Martin faces a battle of wits with his chickens
Iwas at the bottom of the garden, engaged in mortal combat with some brambles, when I heard an anguished cry from my wife. “We’ve been invaded again!”
I hadn’t latched the gate properly between ‘our’ bit of the garden and the area where we let the chickens roam when we’re at home. It had swung open and Slashser, Hadron and Priscilla had beetled through and were entertaining themselves looking for insects in my beloved’s flower tubs.
As I stomped up the garden I could hear her shouting ‘No!’ ‘Shoo!’ ‘Hadron, no!’ and found my wife chasing three determined hens who had fanned out like chunky, feathered Red Arrows to make rounding them up more difficult.
Having received a mild scolding for not shutting the gate properly again, I was dispatched to help form a pincer movement and drive the birds back into ‘their’ bit of garden.
Slasher used to have an infuriating trick of vanishing under bushes, where it was impossible to dig her out, but seems to have forgotten this for the moment, which is a blessing. It was a technique that resulted in hours of illicit foraging.

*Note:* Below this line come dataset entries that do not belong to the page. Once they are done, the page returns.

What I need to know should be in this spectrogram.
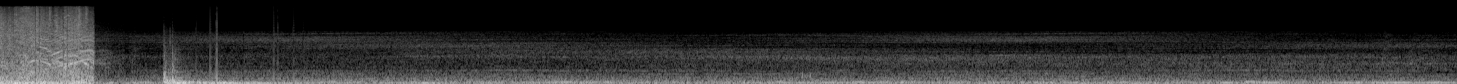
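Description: A low, dull ambient hum drones quietly.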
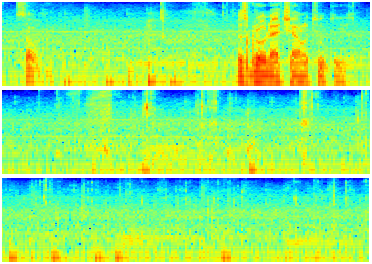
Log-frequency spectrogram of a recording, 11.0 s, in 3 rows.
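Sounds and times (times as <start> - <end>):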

DUCK AND DIVE
Priscilla tends to bolt back the way she’s come, before peeling off at the last moment. Hadron is the most effective evader of the lot. She will duck and dive before stopping dead so that her pursuers nearly trip over her. In a two humans versus one chicken contest, Hadron is a little easier to handle, but in a one-on-one battle she has discovered a cartoon-like ability to run round and round a small tree on the lawn, switching directions so that it’s a nightmare trying to herd her back to where she ought to be.
Ludicrously, I find myself trying to reason with the bird. ‘Come on Hardon, be a good girl’, as if the words make any sense to her. Of course, it’s just extraneous noise, and my nonsensical pleading falls on deaf chicken ears.
If this feathery raiding party makes its presence felt as we’re about to go out, it’s simply a pain, but we have to admit that hens being sneaky do look very funny. It’s obvious that they know very well that what they are doing is verboten, but clearly they believe in the maxim that all property is theft, and if we have something potentially edible, and this is a bit of property that we don’t want them to have, then they’re going to find a way to thieve it.
All this indicates that things are more or less back to normal in the garden after last month’s serial grimness. Priscilla quickly shrugged off broodiness that hadn’t seemed as all-encompassing as in previous years, and has gone back into lay. Hadron has been producing eggs for months and we’re getting at least half a dozen a week. Avian equilibrium is the order of the day.
However the issue of flock renewal remains, and our next plan is to contact heavy breed clubs to find suitable birds, and be prepared to travel to get new ones.
They had fanned out like chunky, feathered Red Arrows to make rounding them up more difficult.
TOP: Hadron - the most effective evader ABOVE: Priscilla, Slasher and Hadron invading the garden